Dataset excerpts:

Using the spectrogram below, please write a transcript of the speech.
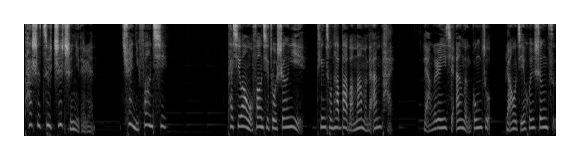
他是最支持你的人，劝你放弃。他希望我放弃做生意，听从他爸爸妈妈的安排，两个人一起安稳工作，然后结婚生子，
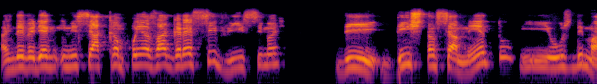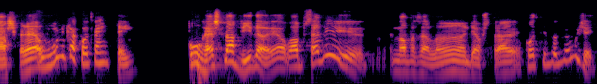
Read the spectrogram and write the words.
a gente deveria iniciar campanhas agressivíssimas de distanciamento e uso de máscara. É a única coisa que a gente tem. O resto da vida. É, observe Nova Zelândia, Austrália, continua do mesmo jeito.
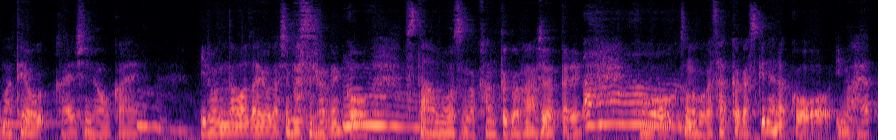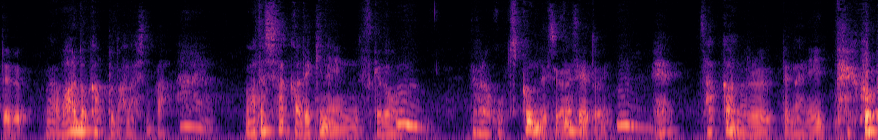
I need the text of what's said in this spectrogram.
まあ手を変え品を変え、うんいろんな話題を出しますよね。こうスター・ウォーズの監督の話だったり、あこう、その、の子がサッカーが好きなら、こう、今流行ってる、まあワールドカップの話とか、はい。私サッカーできないんですけど、うん。だからこう聞くんですよね、生徒に。うん。え、サッカーのルールって何？って、こう、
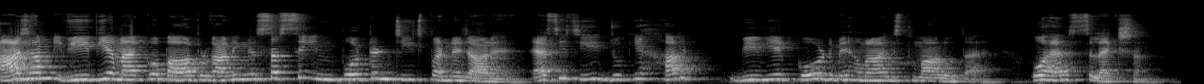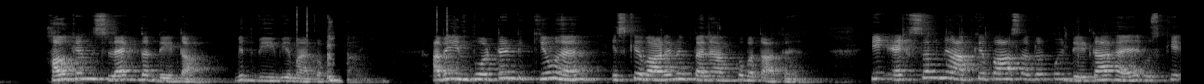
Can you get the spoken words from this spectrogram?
आज हम वीवीए मैक्रो पावर प्रोग्रामिंग में सबसे इंपॉर्टेंट चीज़ पढ़ने जा रहे हैं। ऐसी चीज़ जो कि हर वीवीए कोड में हमारा इस्तेमाल होता है, वो है selection how can select the data with VBA macro programming? अब इंपॉर्टेंट क्यों है, इसके बारे में पहले आपको बताते हैं। कि एक्सेल में आपके पास अगर कोई डेटा है उसके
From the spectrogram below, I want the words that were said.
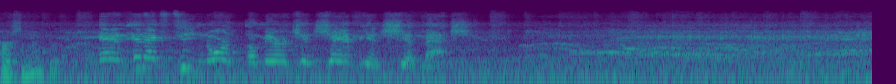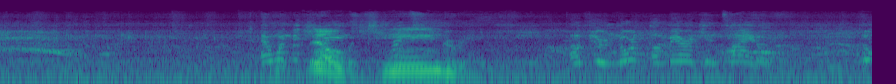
Personally, but in an NXT North American Championship match. And when the Velveteen Dream. of your North American title, the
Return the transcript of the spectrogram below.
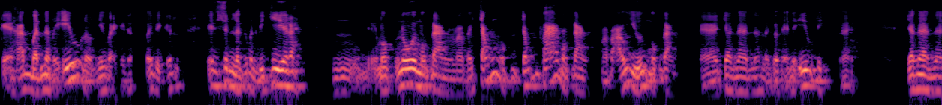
kẻ hả bệnh là phải yếu là như vậy được bởi vì cái cái sinh lực của mình bị chia ra. Một nuôi một đằng mà phải chống một chống phá một đằng mà bảo dưỡng một đằng. À, cho nên nó là cơ thể nó yếu đi. À. cho nên ờ,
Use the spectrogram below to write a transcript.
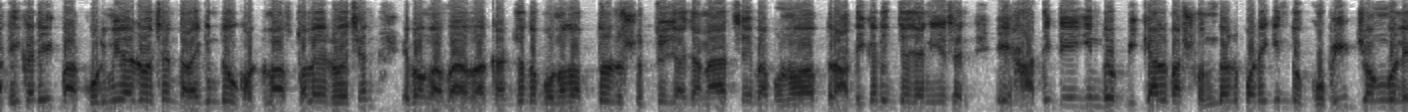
আধিকারিক বা কর্মীরা রয়েছেন, তারা কিন্তু ঘটনাস্থলে রয়েছেন এবং কার্যত বন দপ্তর সূত্রে যা জানা আছে বা বন দপ্তর আধিকারিক যা জানিয়েছেন, এই হাতিটি কিন্তু বিকাল বা সন্ধ্যার পরে কিন্তু গভীর জঙ্গলে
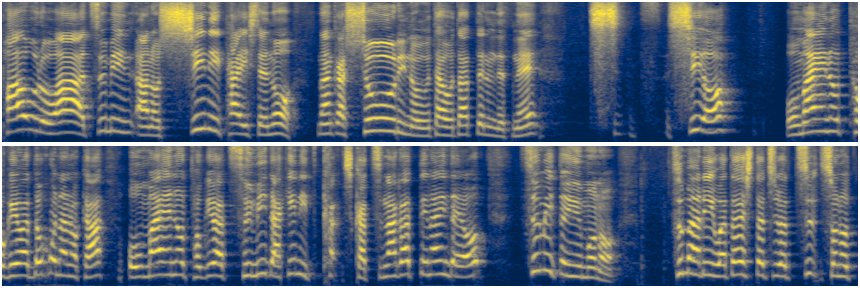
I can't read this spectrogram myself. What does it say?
パウロは罪、あの死に対してのなんか勝利の歌を歌ってるんですね。死よ、お前の棘はどこなのか？お前の棘は罪だけにしかつながってないんだよ。罪というもの。つまり私たちはその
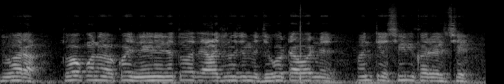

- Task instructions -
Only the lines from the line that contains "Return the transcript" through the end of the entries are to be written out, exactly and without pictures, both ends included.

- Your response -
Return the transcript of the spectrogram below.
kẻ hả bệnh là phải yếu là như vậy được bởi vì cái cái sinh lực của mình bị chia ra. Một nuôi một đằng mà phải chống một chống phá một đằng mà bảo dưỡng một đằng. À, cho nên nó là cơ thể nó yếu đi. À. cho nên ờ,
Use the spectrogram below to write a transcript.
আধিকারিক বা কর্মীরা রয়েছেন, তারা কিন্তু ঘটনাস্থলে রয়েছেন এবং কার্যত বন দপ্তর সূত্রে যা জানা আছে বা বন দপ্তর আধিকারিক যা জানিয়েছেন, এই হাতিটি কিন্তু বিকাল বা সন্ধ্যার পরে কিন্তু গভীর জঙ্গলে
I can't read this spectrogram myself. What does it say?
パウロは罪、あの死に対してのなんか勝利の歌を歌ってるんですね。死よ、お前の棘はどこなのか？お前の棘は罪だけにしかつながってないんだよ。罪というもの。つまり私たちはその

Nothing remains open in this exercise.